Unless you have absolutely no access to cable (understandable) or hold a vendetta against nachos (not as understandable), you'll probably be tuning into the big game next Sunday. And when you do, chances are you'll be knocking back a beer, or two. In close proximity will also be some salty, fatty, supremely satisfying food: the chips, dips, pretzels, wings, chili, sausages, and burgers that are all de facto components of a respectable game day spread.
Under the right circumstances (read: summer backyard barbecues), we’re into the idea of swilling ice-cold cans of mass-produced pilsner as much as the next person. But for an indoors football feast where the food is as much the star attraction as what’s on the screen, the beer shouldn’t be a complete afterthought. So choose something nice, go for variety, and find beers that will adequately complement and contrast that flavors on the table.

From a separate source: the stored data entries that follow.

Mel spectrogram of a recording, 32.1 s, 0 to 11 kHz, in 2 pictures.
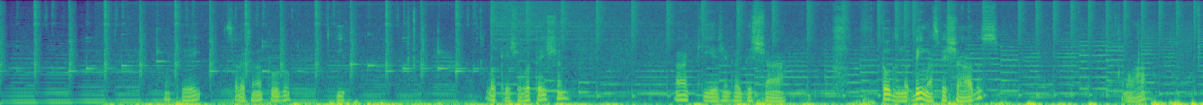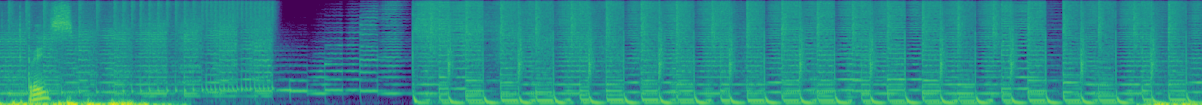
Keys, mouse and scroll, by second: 3.1-5.4 drag, 5.4 i, 8.1-11.1 drag, 11.6-12.8 middle drag, 12.8 click, 14.3 click, 18.1 r, 19.4 click, 19.5 r, 20.1 click, 20.2 r, 20.9 click, 21.0 r, 22.1 middle click, 22.4 click, 22.7 KP_3, 23.3 r, 24.1 click, 24.2 r, 25.2 click, 25.4-30.0 typing, 26.0 click, 26.6 click, 27.5 click, 28.2 click, 28.7 click, 29.4 click, 30.0 click, 30.9-32.0 middle drag.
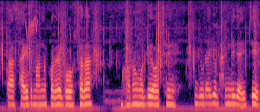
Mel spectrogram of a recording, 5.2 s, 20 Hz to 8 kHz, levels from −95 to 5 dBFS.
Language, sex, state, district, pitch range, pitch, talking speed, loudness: Odia, male, Odisha, Malkangiri, 150-165 Hz, 160 Hz, 125 wpm, -21 LUFS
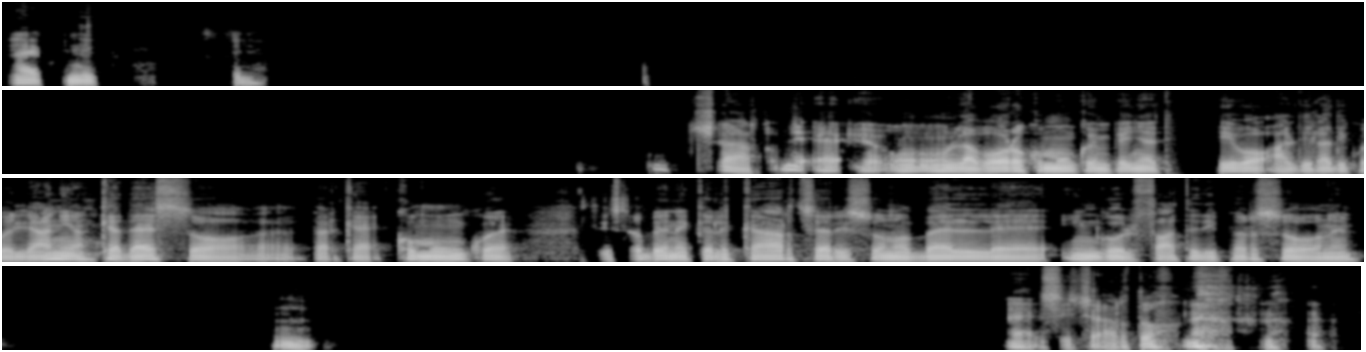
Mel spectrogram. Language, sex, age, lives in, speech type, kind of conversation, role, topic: Italian, male, 50-54, Italy, conversation, podcast, host, Puoi raccontarmi di una volta in cui hai sbagliato e hai imparato molto?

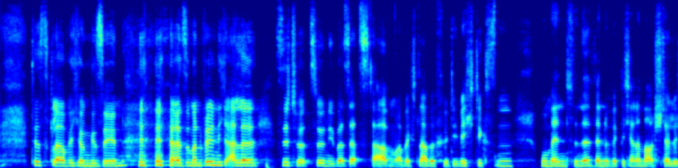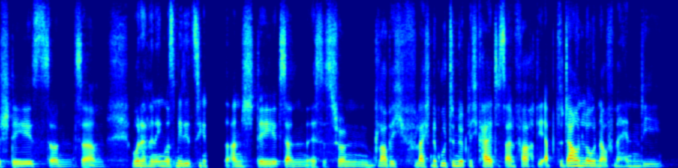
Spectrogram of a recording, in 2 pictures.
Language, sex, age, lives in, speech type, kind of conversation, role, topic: German, female, 25-29, Portugal, conversation, advice, advisor, Wie kann ich Sprachbarrieren überwinden, wenn ich im Urlaub neue Orte entdecke?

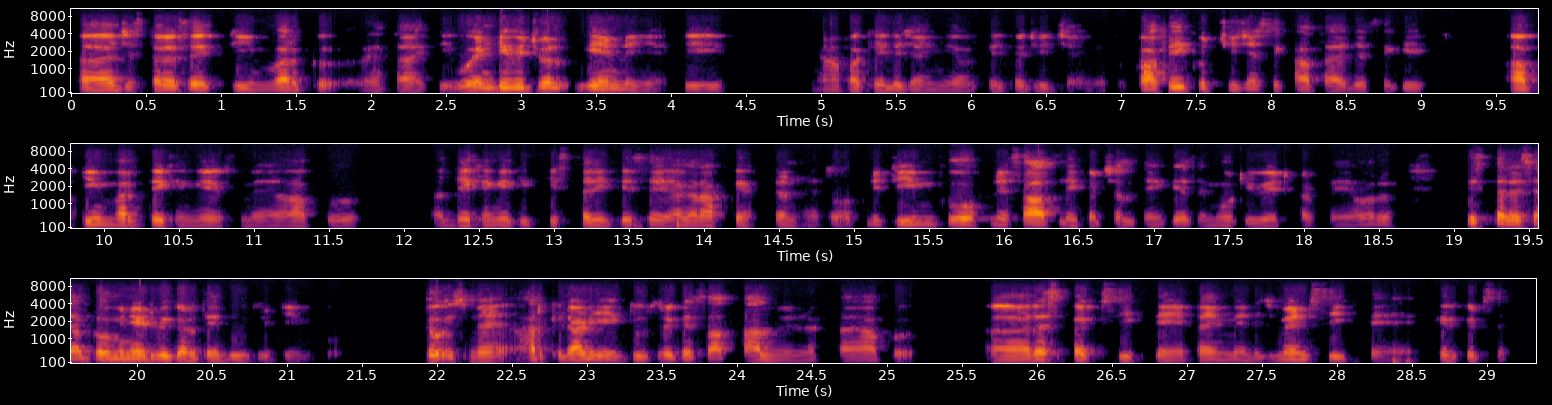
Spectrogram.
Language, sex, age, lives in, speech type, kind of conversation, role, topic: Hindi, male, 35-39, India, conversation, unstructured, none, आपका पसंदीदा खेल कौन सा है और क्यों?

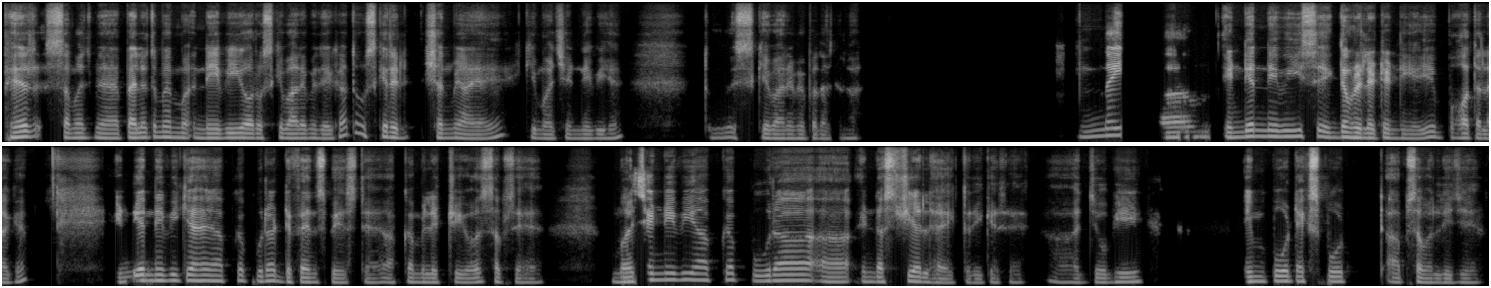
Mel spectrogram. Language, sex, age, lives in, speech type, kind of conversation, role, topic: Hindi, male, 20-24, India, conversation, podcast, guest, Family ki career expectations ko aap kaise handle karte hain?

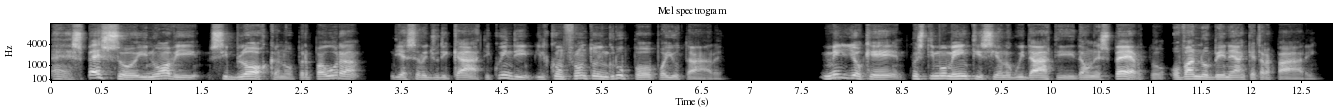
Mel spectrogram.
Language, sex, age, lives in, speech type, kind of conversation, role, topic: Italian, male, 55-59, Italy, read, expert-assistant, asker, Cosa aiuta di più a imparare il lavoro sociale: l’esperienza sul campo o i corsi teorici?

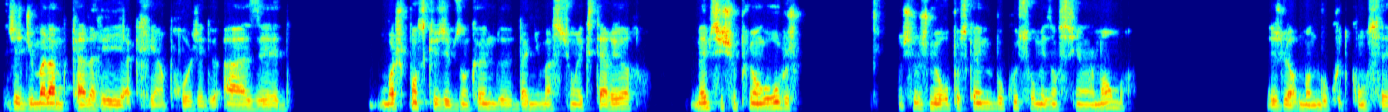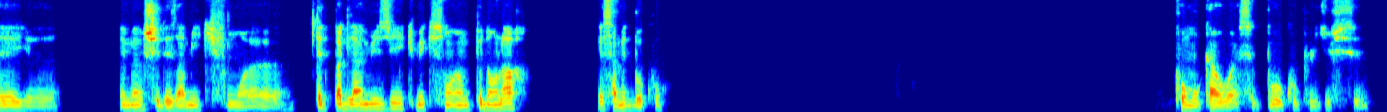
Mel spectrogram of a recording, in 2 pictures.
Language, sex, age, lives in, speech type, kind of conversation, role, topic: French, male, 20-24, France, conversation, podcast, guest, Préférez-vous créer seul ou en groupe, et pourquoi ?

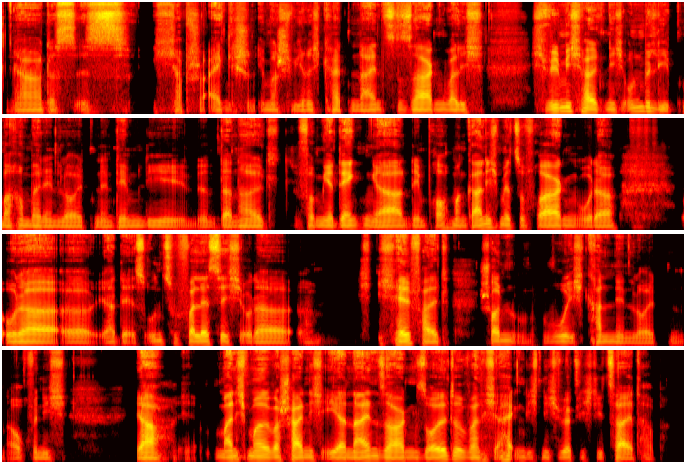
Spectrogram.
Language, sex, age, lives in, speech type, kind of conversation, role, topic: German, male, 55-59, Germany, conversation, advice, user, Wie kann ich vermeiden, dass ich mich durch zu viele Verpflichtungen überfordert fühle, weil ich nicht Nein sagen kann?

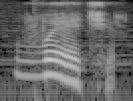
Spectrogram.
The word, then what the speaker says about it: вечір: чир два склади розумнички А де наголос на який звук вечір звук е в слові вечеряти наголос в другому складі в слові вечір наголос в першому складі але ми дуже чітко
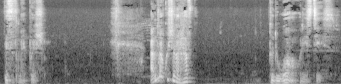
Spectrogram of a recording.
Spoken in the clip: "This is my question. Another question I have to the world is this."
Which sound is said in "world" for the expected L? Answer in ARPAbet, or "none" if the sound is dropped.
W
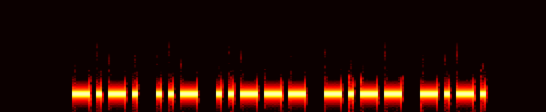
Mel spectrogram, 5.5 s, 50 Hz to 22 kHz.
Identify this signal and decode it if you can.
Morse code, heard as a keyed tone, about 20 wpm, 700 Hz. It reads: CU2YC
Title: DXCC-100 Call Signs - 5 Characters - Repeated 2x - 20wpm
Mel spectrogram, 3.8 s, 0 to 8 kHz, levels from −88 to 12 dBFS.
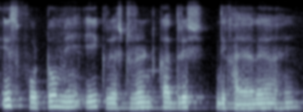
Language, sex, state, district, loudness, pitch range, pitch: Hindi, male, Uttar Pradesh, Lucknow, -16 LUFS, 125-145 Hz, 135 Hz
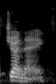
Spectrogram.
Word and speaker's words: Djenne: Mosque of Djenne, and that's how you say that. That D is mostly silent, so it's Djenne.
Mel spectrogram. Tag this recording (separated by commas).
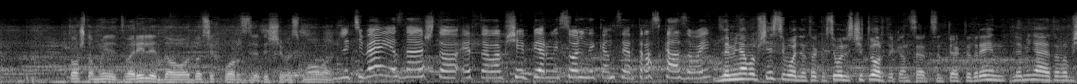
Speech, Music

Not quite sure how to make that happen? Here are 10 game day food and beer pairings to get you started:
Many tend to think of pretzels and pilsner as a perfect pairing, but go against the fold and try a more obscure German-style beer, like Helles. It’s a very simple, lightly perfumed beer with a brilliant straw color and a snappy finish that’s well suited for these yeasty, salt-sprinkled pretzels.
Try This: Weihenstephaner Original Premium ($12 for a six-pack)
Snack mixes are crunchy, gently spiced, and often just a tad sweet. They require a beer that will neither stand in the way of nor get washed out by the spiced flavors. Maibocks (also called Heller Bocks) are a perfect choice because they’re assertive and malty without being cloying or in-your-face. And most are only moderately alcoholic, which means you can comfortably have one or two before reaching for the next pairing.
Try This: Heater Allen Lenz Bock ($6 for a 22-ounce bottle)
Dark Mexican lagers like Dos Equis, Victoria, and Negra Modelo are actually exiled versions of Austrian-style Vienna lagers. They pair well with Mexican foods because they’re refreshing, clean tasting, and robust enough to match the cuisine’s bold, intense flavors like those in guacamole.
Try This: Great Lakes Eliot Ness ($10 for a six-pack)
Saisons and farmhouse ales are the versatile workhorses of beer-and-food pairings. They often have a bread-y quality that’s simple and refreshing, and their high levels of carbonation cleanse the palate with each sip.They’re pretty much a no-brainer for savory, earthy dips like spinach and artichoke and French onion. Pick a bone-dry one from Belgium or an American analog like this one from California that isn’t overly spiced or heavy on the palate.
Try This: Bruery Terreux Saison Rue ($12 for a 750ml bottle)
Hoppy ales like IPAs are notoriously finicky when matched with food. The bitterness from the hops paired with their enormous floral and fruit aromas often interfere with and even alter a dish’s flavor. (In extreme instances, the effect is akin to that of Szechuan peppercorns.) The perfect foil? Cool, creamy pimento cheese dip, spread thick on crackers with just a hint of peppery spice.
Try This: Maine Beer Co. A Tiny Beautiful Something ($8 for a 500-milliliter bottle)
Heat begets heat begets heat with this fiery pairing. Spicy food and spicy beer don’t always harmonize—sometimes the commingling of capsaicin is just too much—but the echoing of flavors and sensations is a neat trick when it works. Try choosing a chile beer that isn’t just gimmicky, off-the-charts spicy, and be sure to stock up on extra sour cream just in case the Scoville units get out of control. This beer is also delicious with spicy jalapeño poppers.
Try This: Evil Twin Fire Water ($10 for a 22oz bottle)
Because chicken is essentially a blank canvas, this pairing is all about the sauce. For honey mustard wings, choose a beer that can match the sweetness without accentuating it, like a malt-forward brown ale. For spicy wings, try a cooling, silky beer like a Cream Ale or even a nitrogenated Stout.
Hot dogs are one of the simplest foods for pairing with beer—they taste great with practically anything. It’s hard to go wrong here. That said, a light-bodied, dry, lemony beer like Gose is a perfect palate cleanser for fatty wursts and other salty encased meats.
Try This: Sierra Nevada Otra Vez ($10 for a six-pack)
Beef calls out for a beer with some structure—choose something hearty and bold like a Baltic Porter. The dark malts are layered and robust, which creates a solid match for juicy burgers with all the toppings.
Try This: Devils Backbone Danzig ($12 for a six-pack)
Enter the fourth quarter with these nutty, bittersweet cookies and a boozy nightcap beer bursting with chocolate, vanilla, and marshmallow flavors. Leave the clean up for tomorrow...
Try This: Off Color DinoS’mores ($16 for a four-pack)
What will you be drinking on game day? Tell us in the comments below!